Select Committee on European Scrutiny Thirty-Eighth Report





COM(02) 460

Draft Directive on the prospectus to be published when securities are offered to the public or admitted to trading.

Legal base:

Articles 44 and 95 EC; co-decision; QMV


Document originated:

9 August 2002

Deposited in Parliament:

17 September 2002


HM Treasury

Basis of consideration:

EM of 26 September 2002

Previous Committee Report:


To be discussed in Council:

4 November 2002

Committee's assessment:

Legally and politically important

Committee's decision:



    1. On 7 May 2002 we cleared an earlier version of this draft Directive.[47] The Financial Secretary, HM Treasury (Ruth Kelly) told us then that the Government was continuing to pursue improvements to the draft.
    2. The document

    3. The draft Directive deals with the content of prospectuses, and the intention is to provide for an effective passport for issuers of prospectuses, so that once vetted and approved in one Member State a prospectus is accepted in any other Member State. The key features of the new system for the issue of prospectuses would be based on the following:

"—  The possibility to publicly offer securities, or admit securities to trading on a regulated market, in other Member States, on the basis of a simple notification of the prospectus approved by the home competent authority;

    • The introduction of disclosure standards for the public offer of securities and admission to trading on a regulated market that are in line with international standards; and

    • Use of the comitology process [to determine detailed rules], following the Stockholm European Council's endorsement of the Lamfalussy Report".[48]

The Government's view

    1. The Minister tells us the Government believes this document to be a significant improvement over the previous text. She says the most important changes include:

"—  Differentiated models of disclosure for wholesale markets.

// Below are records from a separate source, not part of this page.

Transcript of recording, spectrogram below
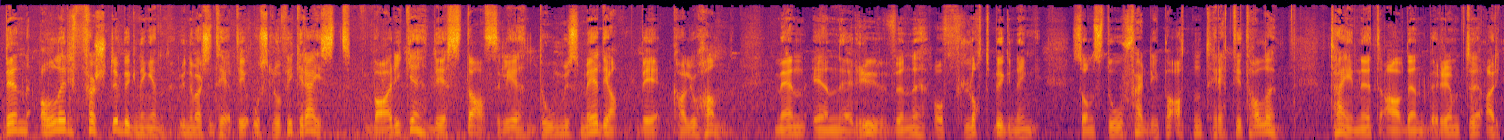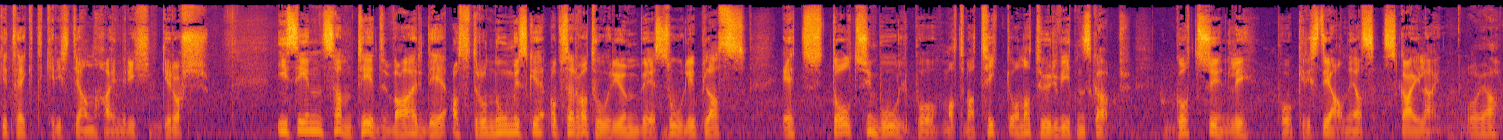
Den aller første bygningen Universitetet i Oslo fikk reist, var ikke det staselige Domus Media ved Karl Johan, men en ruvende og flott bygning som sto ferdig på 1830-tallet, tegnet av den berømte arkitekt Christian Heinrich Grosch. I sin samtid var det astronomiske observatorium ved Soli plass et stolt symbol på matematikk og naturvitenskap, godt synlig på Kristianias skyline. Å ja.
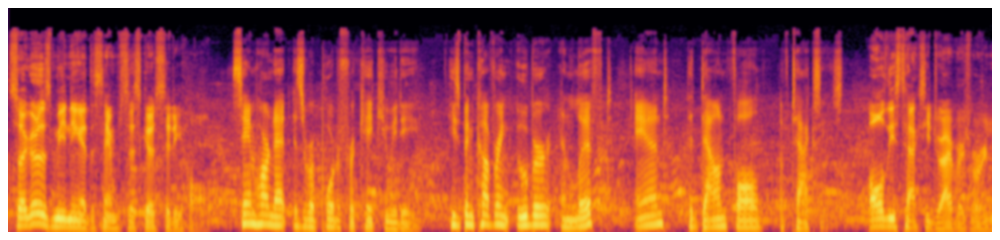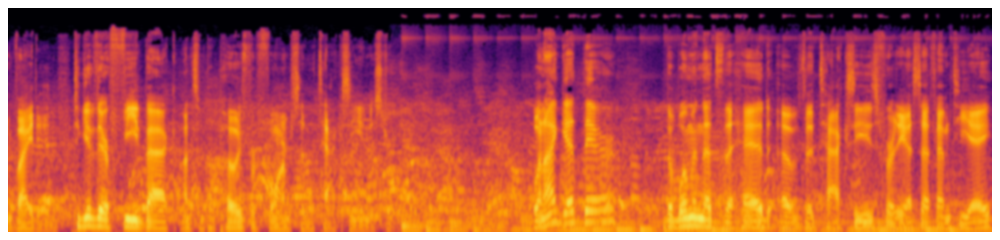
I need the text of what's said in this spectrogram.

The directive now explicitly differentiates between the disclosure requirements of securities sold to retail investors and wholesale market investors;

    • Definition of home state. For the purposes of prospectus approval, issuers of high denomination debt securities may choose the competent authority from amongst those Member States where it is incorporated, making a public offer, or admitting to trading on a regulated market.

    • Shelf registration and mandatory annual updates. Issuers of high denomination debt securities would not be obliged to update their registration document annually. SME issuers would face a lighter updating requirement.

    • Risk capital. Issuers that raise less than _2.5 million (c. 1.5 million) from offers of securities would have the benefit of the passport but would be exempted from the requirement to produce a prospectus.

    • Definition of qualified investor. The definition of qualified investors has been broadened to include natural persons who have knowledge and experience of capital markets.

    • Effectiveness of the passport. The text now specifies that issuers can only be held liable for a local language summary that is misleading when read together with the full prospectus. The original text had given rise to concerns that liability issues would either result in large (and therefore potentially costly) local language summaries, or simply discourage issuers from raising capital on a pan-European basis.

    • Private and institutional placements. The text now better accommodates market practices in respect of private and institutional placements.

    • A guiding framework for comitology. The directive's recitals set out a number of principles to guide the activities of those persons responsible for establishing detailed rules through comitology."

    1. The Minister also says:
    2. "However, there are a number of issues where further work is required. Examples include the need for competent authorities to have some flexibility in the implementation of models of disclosure, and for the annual updating regime to be made lighter.

      "A number of commentators have expressed concerns that the Prospectus Directive has negative implications for the UK's corporate governance regime. However, disclosure in respect of share-dealings by directors in their own companies (the Model Code), shareholder notification or votes regarding major transactions ("Class tests"), and disclosure of compliance with corporate governance codes is currently made in order to comply with the ongoing disclosure requirements of the UK's listing regime. The future of listing (and the ability of the UK to pursue corporate governance goals through listing rules) is not dependent upon the Prospectus Directive per se, but rather on what happens to that part of the CARD [Consolidated Directive on the admission of securities to official stock exchange history and on the information to be published on these securities] that is derived from the Admission to Listing Directive (ALD)."

    3. The Minister attaches a Regulatory Impact Assessment to her Explanatory Memorandum. This assessment concludes that the draft Directive will make an important contribution to the implementation of the Financial Services Action Plan and the completion of the single European market for capital. The Directive should reduce issuers' costs with the European passport, but there will be some additional costs in other areas. The extent of these additional costs will largely depend on the comitology process finally included in the Directive.
    4. Conclusion

    5. We are pleased to see significant improvement in the latest draft of this Directive and are content to clear the document. But we ask the Minister to keep us informed of the progress of the draft.


47  (22467) 9674/01 HC 152-xxviii (2001-02), paragraph 11. Back

48  We cleared the Lamfalussy Report on 18 July 2001 - see (22154) 6554/01: HC 152-i (2001-02), paragraph 24 (18 July 2001). Back

previous page contents next page

House of Commons home page Parliament home page House of Lords home page search page enquiries index

© Parliamentary copyright 2002
Prepared 11 November 2002